As a group the independent analysts are estimating revenue growth of 66.5%, above the June quarter's pace of 61.3%. On earnings per share, the Wall Street pros are estimating 48% growth, well below Apple's nine month average of 66.8% while the independent analysts are forecasting eps growth of 70%, below the June quarter's growth rate of 74.6% and slightly above the eps growth rate for the first nine months of the fiscal year. 
On a side note, the author of this blog is quite surprised to find his estimate at the top of the revenue estimate heap. He has already been politely taken to task by fellow independent blogger Daniel Tello for not having a fully corresponding rise in his eps estimate for the September quarter. The author explains the seeming slight disparity on two causes: Apple's aggressive pricing relative to costs on the Apple iPad and a slight uptick in the rate of taxes paid by Apple in the quarter versus the average for the first nine months of the fiscal year. We'll know the results on October 18th.
For now all eyes are on Apple 2.0 as the independent analysts vs. Wall Street pros comparisons continue. 
Robert Paul Leitao


  1. It is no surprise. Couple of years ago analysts were completely missing the revenue and earnings from iPhone Or the sheer growth. Apple never missed a beat in terms of revenue and earnings growth even during 2008 when stack went in 80s.

    No one myself included expected hit after another hit. iPad sure looks like a huge phenomenon. Apple teaching competition how to create new markets and succeed.

    Simply amazing. If you don't believe me wait until Oct 18th. Time will tell.

  2. One word: AppleTV
    It will be bigger than the iPad, so buckle up, hold on tight!
    $450 here we come!

  3. >>AppleTV It will be bigger than the iPad, so buckle up, hold on tight!

    At 1/6th the price, AppleTV is not likely to be a major revenue/earnings contributor, although I agree it will be a big hit.

  4. If all of these people were so perfectly accurate, they wouldn't be working for a living or sharing their perfect knowledge with us.

    They would all own at least a major island nation — maybe a whole planet.

    Maybe they're not that infallible after all.

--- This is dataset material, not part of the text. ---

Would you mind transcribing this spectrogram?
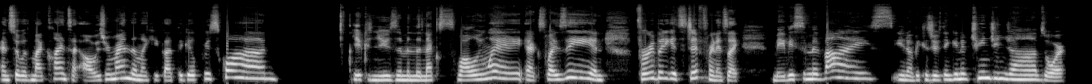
And so with my clients, I always remind them, like, you got the guilt free squad you can use them in the next following way, XYZ. And for everybody, it's different. It's like maybe some advice, you know, because you're thinking of changing jobs or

And, maybe AAPL is also subject to a whole lot of manipulation by hedge funds and others who are trying to do whatever they can to get the price to move in the direction favorable to themselves.

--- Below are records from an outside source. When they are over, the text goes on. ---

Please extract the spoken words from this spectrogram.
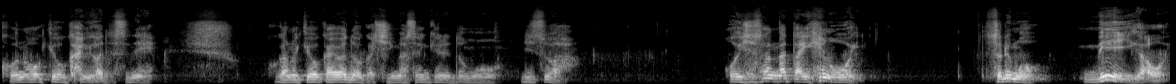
この教会はですね他の教会はどうか知りませんけれども実はお医者さんが大変多いそれも名医が多い。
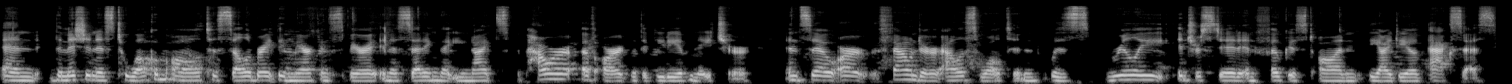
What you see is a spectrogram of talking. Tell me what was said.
and the mission is to welcome all to celebrate the American spirit in a setting that unites the power of art with the beauty of nature. And so our founder, Alice Walton, was really interested and focused on the idea of access.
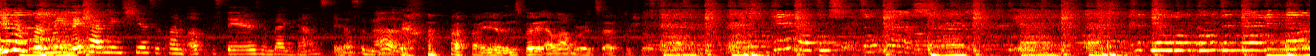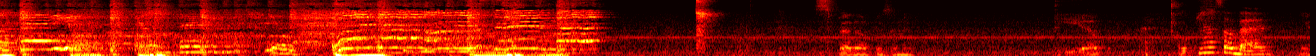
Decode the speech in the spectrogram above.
Even for me, they had me. She has to climb up the stairs and back downstairs. That's enough. yeah, this is very elaborate set for sure. So bad. Yeah.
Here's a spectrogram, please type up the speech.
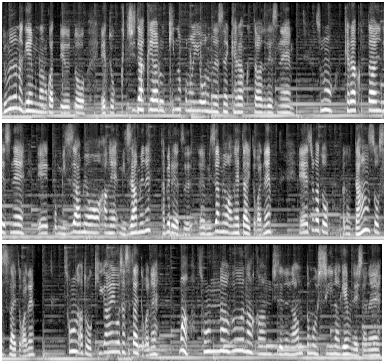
どのようなゲームなのかっていうと、えっと、口だけあるキノコのようなですね、キャラクターでですね、そのキャラクターにですね、えっと、水飴をあげ、水飴ね、食べるやつ、え水飴をあげたりとかね、えー、それあとあのダンスをさせたりとかね、そのあと着替えをさせたりとかね、まあ、そんな風な感じでね、なんとも不思議なゲームでしたね。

  5. Even simple math is a problem nowadays

  6. Apple has their action together, the rest of the industry does not have a clue what to make and how to sell it. Sorry folks but Google is spending and spending and spending and is not growing.

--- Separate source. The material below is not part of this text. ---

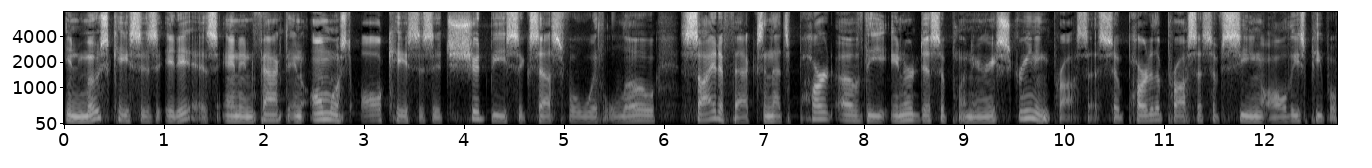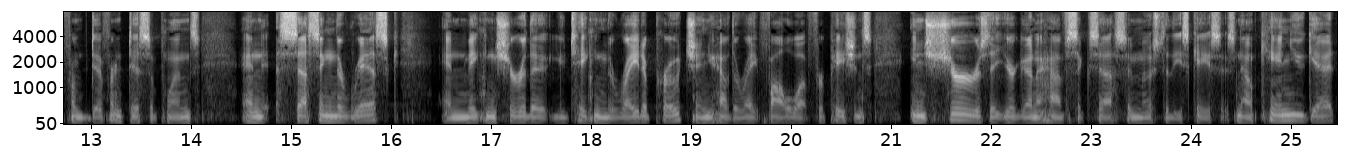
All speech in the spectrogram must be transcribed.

  7. Apple laid out a detailed strategic plan over a decade ago, stuck to it and adapted as necessary.

    The rest of the industry waits, reacts and copies.

    Today we see the results of the Apple Plan. A full line of products and services that are interrelated and interconnected. It's sheer brilliance.

    The rest of the industry gripes, digs in their heels... and sues.

  8. As RPL states, how/why is there such a discrepancy between the 'amateurs' and the 'pros'? There has to be a simple/complicated explanation for this difference and help us understand why "this story (truly) never gets old'.

  9. Professional analysts get paid for their opinions. The opinions they give will serve two purposes:
    1. To sell information to people who pay for their services services so they can make money.
    2. To create FUD to influence stock prices to make money for the people who pay for their services.

    We are getting the information we are paying for

  10. apple is goin to 500 by next year. How can it not. I hope they split the shares 2 for 1 before this happens.